Which suggests rewriting the article - recognising the architecture as being fundamentally and expression of the liturgy practiced within it. TomHennell (talk) 15:17, 8 January 2010 (UTC)

I am not going to continue to argue the point purely on the grounds of architecture, although I must say that St Pauls took on the earlier form.

  • Can I suggest that rather than rewriting the entire article, you rewrite the section on liturgy, including the relevant information.
  • Then, with a few appropriate insertions to the text elsewhere, Manchester can be fitted in.

and can you fix that problem on the Manchester Cathedral page? Amandajm (talk) 11:52, 9 January 2010 (UTC)

arcihtects[edit]

I have added a section listing known architects - mainly those for whom I could find a wikipedia article. But it would be much better if editors could add more as they are aware of them. TomHennell (talk) 14:48, 18 August 2010 (UTC)

It's a nice section. I don't suppose you have a reference for the first paragraph do you? Bob talk 15:27, 18 August 2010 (UTC)
I do, and it is will be the same for most of the edits I shall be making to this article. Though I don't have the book to had just at the moment. TomHennell (talk) 08:56, 19 August 2010 (UTC)

Removed data[edit]

This article is about the great medieval cathedrals of England as they stand today. I am never happy about removing someones hard work, but after a year, I have come back to this and realised that a great wad of the edits are off course. This article, in its first and in some subsequent sections makes it fairly clear that it is an article about the cathedrals as they stand.
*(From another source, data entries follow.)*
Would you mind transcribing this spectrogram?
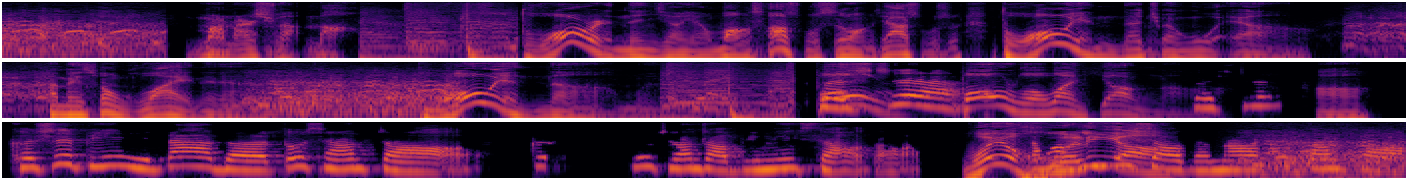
慢慢选吧。多少人呢？你想想，往上数十，往下数十，多少人呢？全国呀，还没算国外的呢，多少人呐？我包罗万象啊可是啊！可是比你大的都想找，更都想找比你小的，我有活力啊！小的呢就想找，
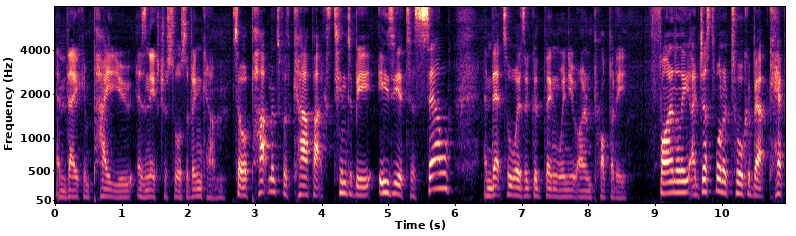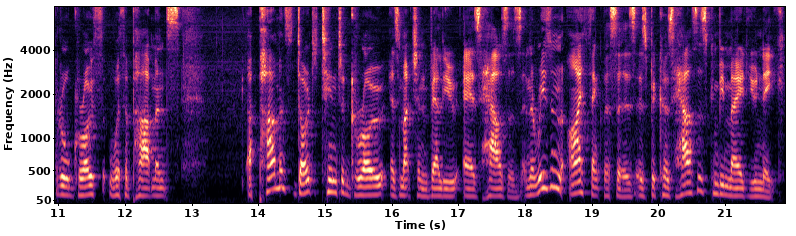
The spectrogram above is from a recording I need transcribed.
and they can pay you as an extra source of income. So apartments with car parks tend to be easier to sell and that's always a good thing when you own property. Finally, I just want to talk about capital growth with apartments apartments don't tend to grow as much in value as houses. And the reason I think this is, is because houses can be made unique.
The history is relevant to understanding the present forms, but the rephrasing and writing of many passages back into the medieval period isn't appropriate. The info on the history of the church an the organisation of the medieval church belong somewhere else. This took up about a third of the article. There was far too much on the saxon era, given that the it is only scantly represented in the present cathedrals. Moreover, none of these additions to the text were referenced. I have restored much of it to the stage it was at when it was rated GA. Amandajm (talk) 06:53, 2 July 2011 (UTC)